Adapted from le hamburger et le croissant and Michael Roberts’s Parisian Home Cooking: Conversations, Recipes, and Tips from the Cooks and Food Merchants of Paris
This is perfect early-spring picnic-on-the-floor fare. It’s so delicious that I nearly cried—or maybe it was that oddly touching scene in Sex and the City when Steve calls Miranda to tell her to look out her window at the moon. [Sigh.] As I said, delicious.
For the leeks:
3 small leeks
A nub of butter
1 tsp sugar (I used unrefined cane sugar, which I like to call “hippie sugar”)
A pinch of salt
½ Tbs crème fraîche
For the eggs:
2 large eggs
2 tsp water
1/8 tsp salt
A small nub of butter, melted
Two or three bias-cut slices of baguette, or a large slice of country-style crusty bread, toasted
Freshly ground pepper
Begin by preparing the leeks: trim the root end off each leek, and slice them across their width into roughly ¼-inch-thick coins. Place the cut-up leeks in the basket insert of a salad spinner, place the basket in the bowl of the spinner, and fill the bowl with cold water. Let the leeks sit for a few minutes in the water; then use your hand to swish them around, loosening and removing any dirt that may be hidden in their layers. Remove the basket from the bowl, dump the water out of the bowl, return the basket to the bowl, and spin the leeks dry. [Alternately, if you don’t have a salad spinner, simply soak and wash the leeks in a bowl of water, and dry them with paper towels.]
In a large skillet, melt the butter over medium-low heat. Add the leeks, the sugar, and the salt, and stir to mix. Cover the skillet to allow the leeks to begin to sweat a bit, and, stirring occasionally and adjusting the heat as necessary if they begin to cook too quickly, allow the leeks to cook for about 15 minutes, until they are fragrant, soft, and almost melting. Add the crème fraîche, and cook the leeks a minute or two more, stirring in the crème fraîche as it melts. Set the skillet aside.
In a small bowl, whisk together the eggs, water, salt, and melted butter. Pour this mixture into a small saucepan, and place it over low heat, whisking constantly. When the mixture begins to coagulate ever so slightly and form tiny oatmeal-like lumps, begin a little dance of removing the pot from the heat and replacing it so that the eggs don’t cook too quickly, and reach all over the corners and bottom of the pot with your whisk. The eggs are ready when they resemble loose oatmeal; the process should take between 5 and 9 minutes.
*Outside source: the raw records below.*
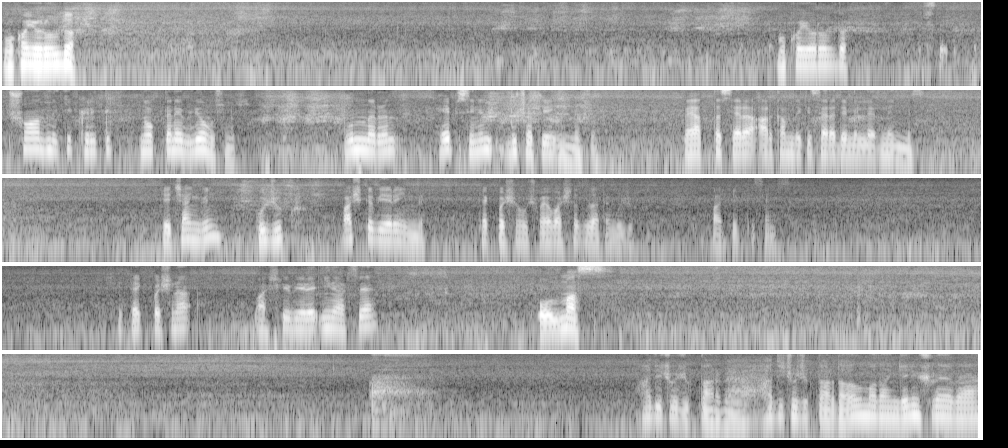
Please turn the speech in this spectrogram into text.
Moka yoruldu. Moka yoruldu. İşte şu andaki kritik nokta ne biliyor musunuz? Bunların hepsinin bu çatıya inmesi. Veyahut da sera arkamdaki sera demirlerine inmesi. Geçen gün Gucuk başka bir yere indi. Tek başına uçmaya başladı zaten Gucuk. Fark ettiyseniz. İşte tek başına başka bir yere inerse olmaz. Hadi çocuklar be. Hadi çocuklar dağılmadan gelin şuraya be.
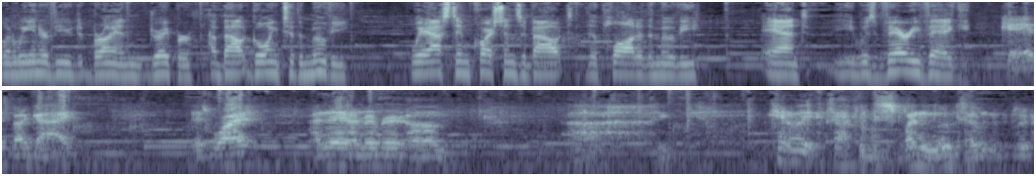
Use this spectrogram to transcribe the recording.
When we interviewed Brian Draper about going to the movie, we asked him questions about the plot of the movie, and he was very vague. Okay, it's about a guy, his wife, and then I remember, um, uh, you can't really exactly explain the movie. 'cause I wouldn't-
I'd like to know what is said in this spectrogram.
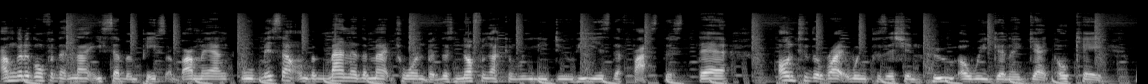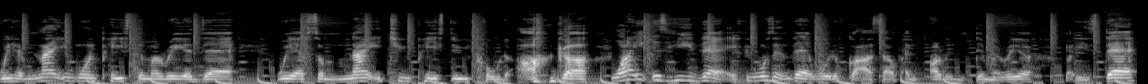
I'm going to go for the 97 pace Aubameyang. We'll miss out on the man of the match one but there's nothing I can really do. He is the fastest there. Onto the right wing position, who are we going to get? Okay, we have 91 pace Di Maria there we have some 92 pace dude called Aga. Why is he there? If he wasn't there, we would have got ourselves an orange Di Maria, but he's there,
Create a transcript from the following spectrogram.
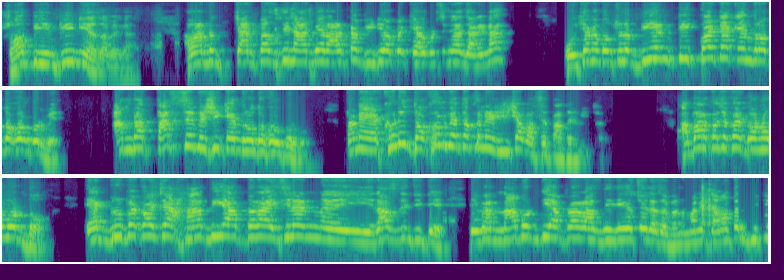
সব বিএনপি নিয়ে যাবে গা। আমার চার, পাঁচ দিন আগে আর একটা ভিডিও আপনি খেয়াল করছেন কিনা জানি না, ওইখানে বলছিল বিএনপি কয়টা কেন্দ্র দখল করবে? আমরা তার চেয়ে বেশি কেন্দ্র দখল করব। মানে এখনই দখল বেদখলের হিসাব আছে তাদের ভিতরে। আবার কয়ে কয় গণবদ্ধ এক গ্রুপে কয় যে, হাঁ দিয়ে আপনারা আইছিলেন এই রাজনীতিতে। এবার না ভোট দিয়ে আপনারা রাজনীতিতে চলে যাবেন। মানে জামাতের থেকে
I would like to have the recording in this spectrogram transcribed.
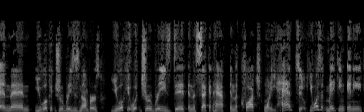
And then you look at Drew Brees' numbers. You look at what Drew Brees did in the second half in the clutch when he had to. He wasn't making any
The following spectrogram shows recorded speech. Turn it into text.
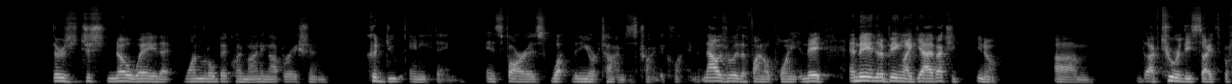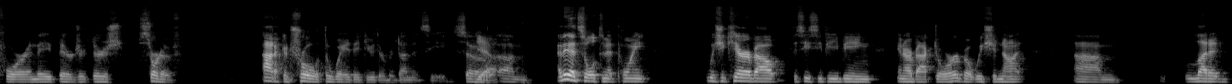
There's just no way that one little Bitcoin mining operation could do anything as far as what the New York Times is trying to claim. And that was really the final point. And they and they ended up being like, yeah, I've actually, you know, um, I've toured these sites before, and they they're they're just sort of out of control with the way they do their redundancy. So yeah. um, I think that's the ultimate point. We should care about the CCP being in our back door, but we should not um, let it.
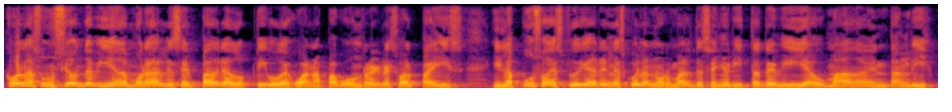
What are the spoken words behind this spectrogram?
Con la asunción de Villeda Morales, el padre adoptivo de Juana Pavón regresó al país y la puso a estudiar en la Escuela Normal de Señoritas de Villa Humada en Danlí.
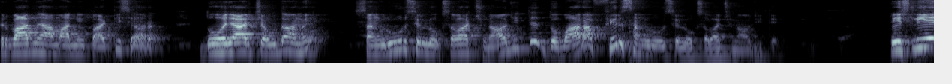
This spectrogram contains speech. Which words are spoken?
फिर बाद में आम आदमी पार्टी से और 2014 में संगरूर से लोकसभा चुनाव जीते, दोबारा फिर संगरूर से लोकसभा चुनाव जीते। तो इसलिए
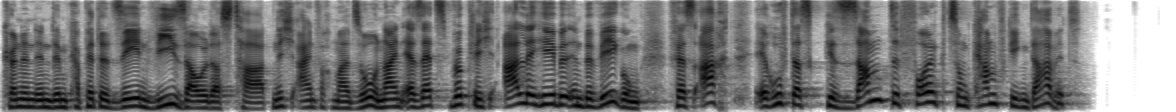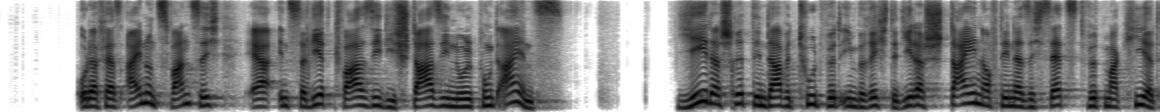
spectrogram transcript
können in dem Kapitel sehen, wie Saul das tat. Nicht einfach mal so. Nein, er setzt wirklich alle Hebel in Bewegung. Vers 8, er ruft das gesamte Volk zum Kampf gegen David. Oder Vers 21, er installiert quasi die Stasi 0.1. Jeder Schritt, den David tut, wird ihm berichtet. Jeder Stein, auf den er sich setzt, wird markiert.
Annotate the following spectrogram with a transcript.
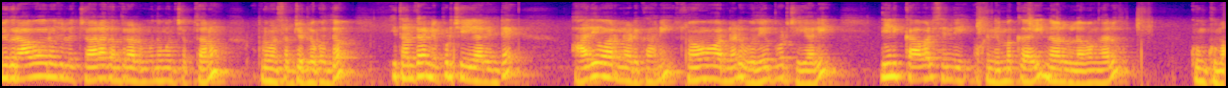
మీకు రాబోయే రోజుల్లో చాలా తంత్రాలు ముందు ముందు చెప్తాను. ఇప్పుడు మన సబ్జెక్ట్లోకి వద్దాం. ఈ తంత్రాన్ని ఎప్పుడు చేయాలంటే ఆదివారం నాడు కానీ సోమవారం నాడు ఉదయం పూట చేయాలి. దీనికి కావాల్సింది ఒక నిమ్మకాయ నాలుగు లవంగాలు కుంకుమ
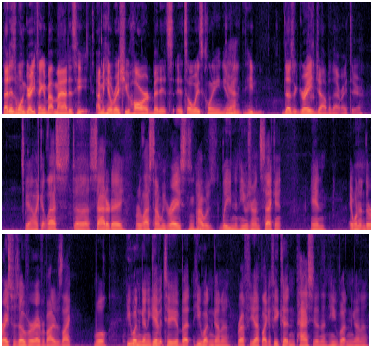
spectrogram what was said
that is one great thing about Matt is he. I mean he'll race you hard, but it's it's always clean. You know, Yeah. he, he does a great job of that right there. Yeah, like at last uh, Saturday or last time we raced, Mhm. I was leading and he was running second, and it, when the race was over, everybody was like, "Well, he wasn't gonna give it to you, but he wasn't gonna rough you up. Like if he couldn't pass you, then he wasn't gonna."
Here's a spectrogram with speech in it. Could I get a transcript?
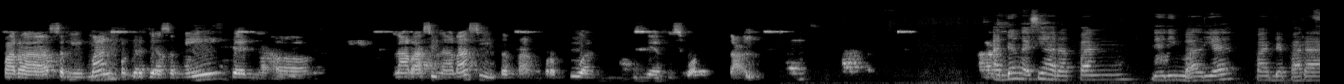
para seniman, pekerja seni dan uh, narasi-narasi tentang perempuan di dunia visual kita. Ada nggak sih harapan dari Mbak Alia pada para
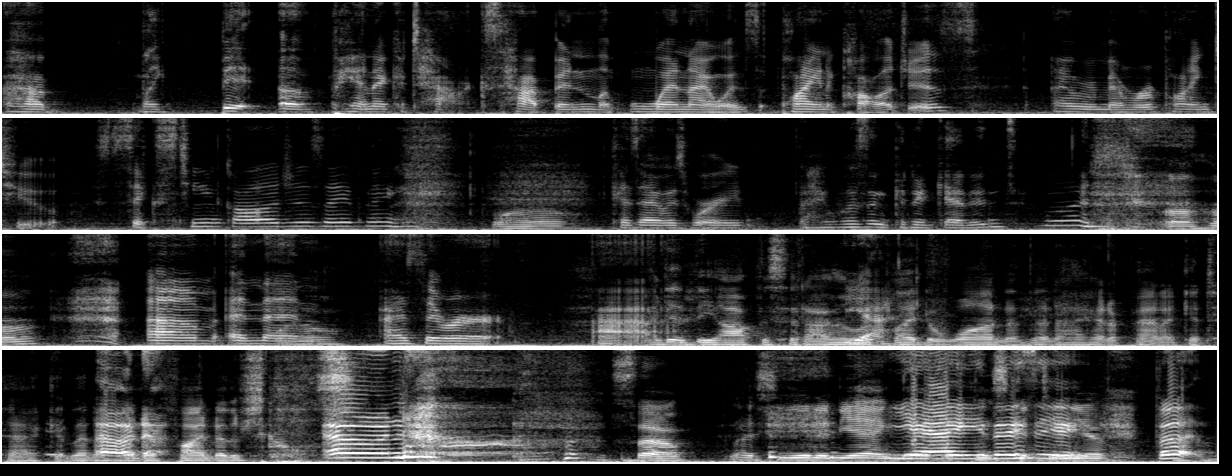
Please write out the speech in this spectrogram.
uh, like bit of panic attacks happened when I was applying to colleges. I remember applying to 16 colleges, I think, Wow. because I was worried I wasn't going to get into one. Uh huh. um, and then Wow. as they were, uh, I did the opposite. I only Yeah. applied to one, and then I had a panic attack, and then Oh, I had no. to find other schools. oh no. So nice yin and yang. Yeah, Please you know, continue. but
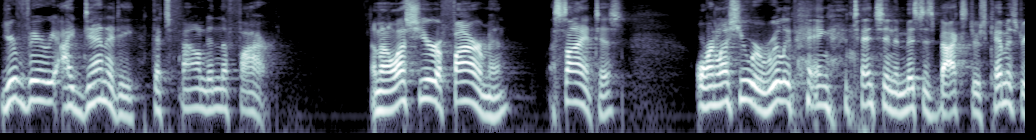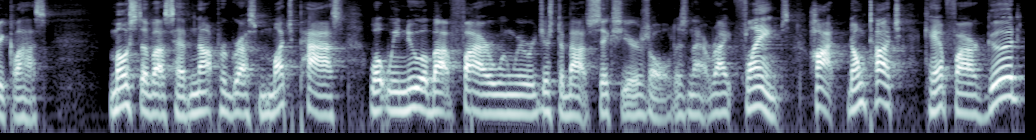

Place the slices of toasted bread on a plate, and spoon the scrambled eggs on top of them. Top the eggs with a layer of leeks. Serve immediately, with salt and pepper as needed.
Serves one, with leftover leeks.